The private man was heartbroken; the public figure persisted and went on to become Governor in 1934.  In 1937 he married again, to Gertrude Casey, which was said to be a happy union.  However, many close to him believe the loss of Mary marked the beginning of his political decline.  It most certainly marked the beginning of a train of tragedies that befell his family.  By the time of his death, only one of his nine children with Mary survived.

Mary Emelda Herlihy’s name lives on in “The Curley,” the art-deco Mary E. Curley School in Jamaica Plain, designed by the architectural firm of McLaughlin & Burr and built in 1931 and named by Mayor Curley in memory of his beloved wife.


    1. The Home for Aged Couples, 409 and 419 Walnut Avenue, and 2055 Columbus Avenue

The Home for Aged Couples emerged out of a late 19th century charitable movement that sought protection for the aged, the Home for Aged Couples was unique in both supporting the elderly and keeping couples together in their final years. Founded in 1884, the Home for Aged Couples offered long-term care for elderly couples of limited means. In exchange for assigning their remaining assets to the Society, residents were provided with food, clothing, a small weekly spending allowance, and medical care.

It began on Shawmut Avenue in Boston’s South End, but by 1887, the organization relocated to the former estate of Edward E. Rice on Walnut Avenue in Jamaica Plain. Rice, a local merchant and philanthropist, conveyed his property to the Home for Aged Couples along with a $17,000 loan in April of 1887.  Located on a 128,000 square foot parcel across Walnut Avenue from Franklin Park the Home offered its residents spaciousness of its own grounds and the proximity of Franklin Park contributed greatly to the tranquility of an aging couple’s final years. The former Rice home served for eight years as the only building on the campus of the Home for Aged Couples. It expanded to include three large buildings designed expressly for the purposes of the institution between 1892 and 1927.  Where a single building initially accommodated

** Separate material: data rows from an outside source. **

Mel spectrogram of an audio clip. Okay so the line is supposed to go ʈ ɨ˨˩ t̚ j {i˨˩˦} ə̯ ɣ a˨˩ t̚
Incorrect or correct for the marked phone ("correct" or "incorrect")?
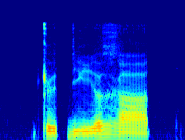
correct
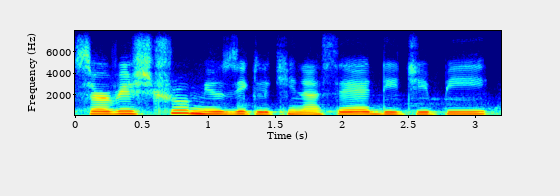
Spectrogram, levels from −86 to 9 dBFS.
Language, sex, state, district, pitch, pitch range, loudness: Nagamese, female, Nagaland, Kohima, 195 Hz, 185-210 Hz, -13 LUFS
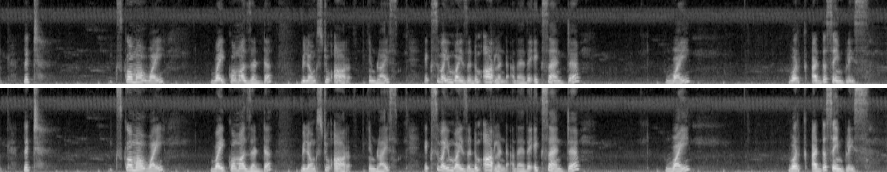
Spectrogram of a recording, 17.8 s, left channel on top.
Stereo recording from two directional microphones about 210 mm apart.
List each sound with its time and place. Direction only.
0.4 s speech: 50° right (ahead or behind)
2.3 s speech: 50° right (ahead or behind)
13.4 s speech: 50° right (ahead or behind)
15.8 s speech: 45° right (ahead or behind)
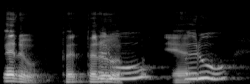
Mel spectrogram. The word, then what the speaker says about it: peru: Peru. So you have the letter I or the letter U at the end of the word. You stress that part, and even if you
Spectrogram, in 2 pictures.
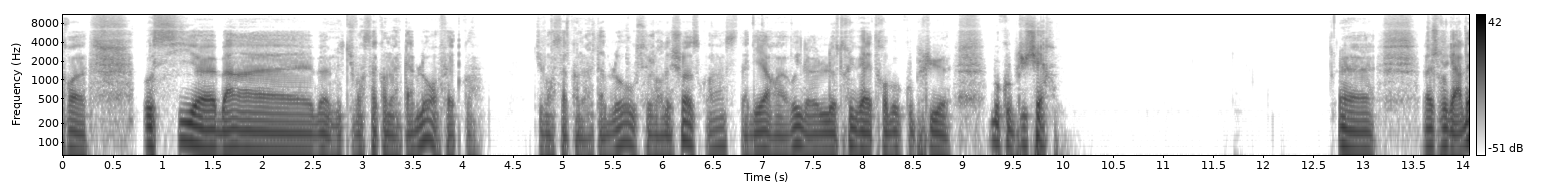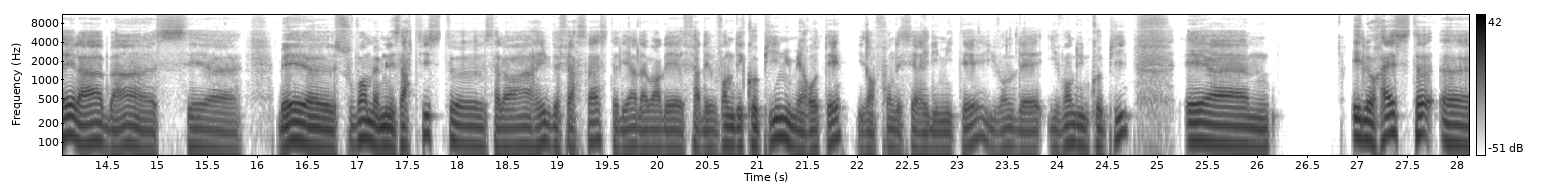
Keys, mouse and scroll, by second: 17.9 space, 17.9 click.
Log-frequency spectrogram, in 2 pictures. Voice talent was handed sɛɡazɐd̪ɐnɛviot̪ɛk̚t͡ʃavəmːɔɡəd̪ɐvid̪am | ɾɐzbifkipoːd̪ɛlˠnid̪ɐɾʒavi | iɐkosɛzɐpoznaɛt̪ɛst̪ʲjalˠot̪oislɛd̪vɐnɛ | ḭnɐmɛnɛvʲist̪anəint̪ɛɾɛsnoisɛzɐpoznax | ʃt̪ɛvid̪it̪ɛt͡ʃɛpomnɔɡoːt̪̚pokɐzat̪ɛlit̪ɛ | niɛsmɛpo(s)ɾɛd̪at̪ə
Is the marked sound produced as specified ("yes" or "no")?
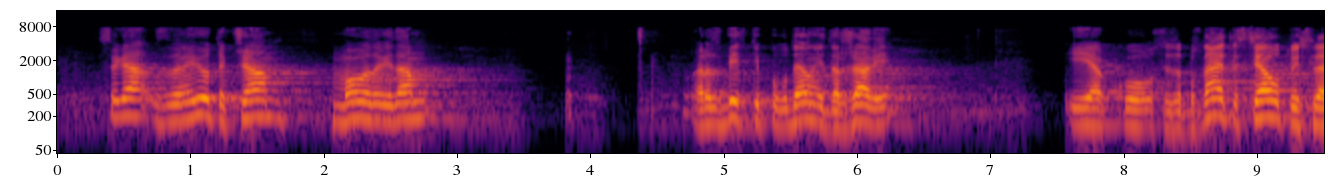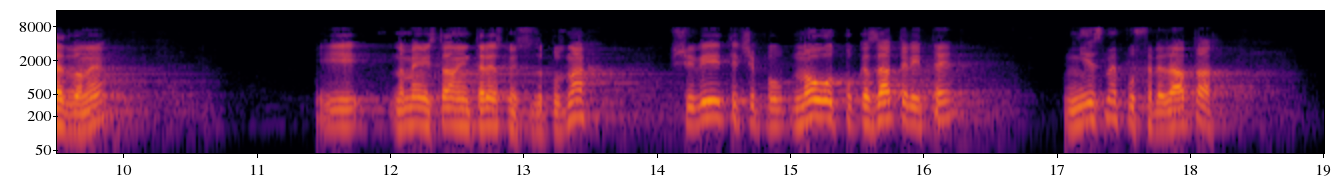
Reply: yes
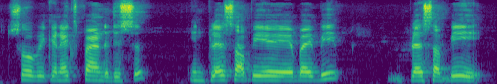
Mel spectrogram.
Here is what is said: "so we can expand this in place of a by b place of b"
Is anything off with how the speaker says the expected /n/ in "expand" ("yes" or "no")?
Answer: no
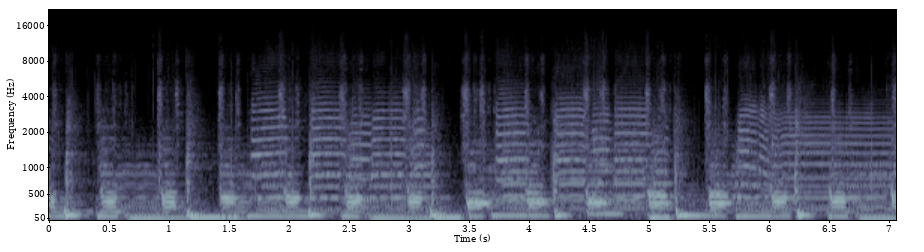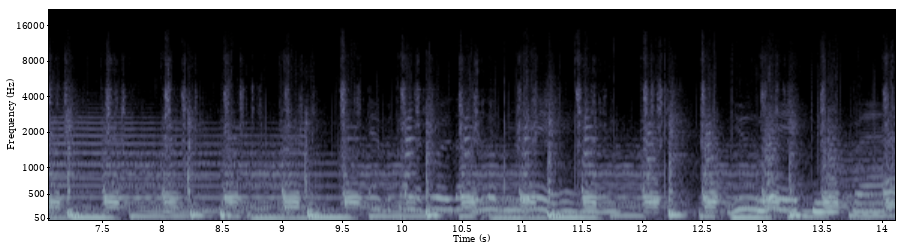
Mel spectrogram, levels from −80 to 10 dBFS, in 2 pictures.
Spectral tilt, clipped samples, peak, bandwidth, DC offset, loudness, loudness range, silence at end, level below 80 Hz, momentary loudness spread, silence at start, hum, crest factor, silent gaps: -7.5 dB/octave; under 0.1%; -12 dBFS; 13 kHz; under 0.1%; -25 LUFS; 1 LU; 0 s; -32 dBFS; 4 LU; 0 s; none; 14 dB; none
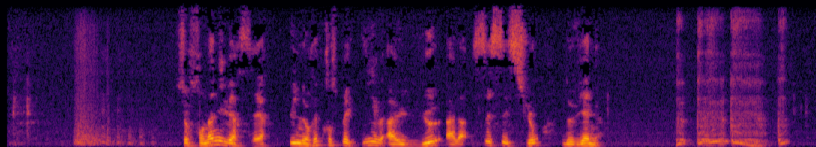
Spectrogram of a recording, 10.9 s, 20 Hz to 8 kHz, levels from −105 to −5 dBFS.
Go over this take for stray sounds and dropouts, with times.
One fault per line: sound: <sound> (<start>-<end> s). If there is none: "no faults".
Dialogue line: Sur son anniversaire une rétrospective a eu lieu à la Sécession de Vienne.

residential, dining, and medical care functions, the expanded facilities allowed for the separation of these services.

The Home for Aged Couples thrived through the first half of the 20″” century. However, as additional elderly care resources became available, the number of residents of the Home for Aged Couples dwindled. Perhaps sensing impending decline, the administration enacted a new policy that admitted single men and women to the Home. Reflecting this change, the Home for Aged Couples became the Elizabeth Carleton House in 1955, named for the institution’s founding doctor.  Today the campus is preserved and is operated by Rogerson Communities, with continued focus on end of life care.


There are undoubtedly thousands of great Boston love stories waiting to be told.  In this historic city, we can only wish our walls could talk!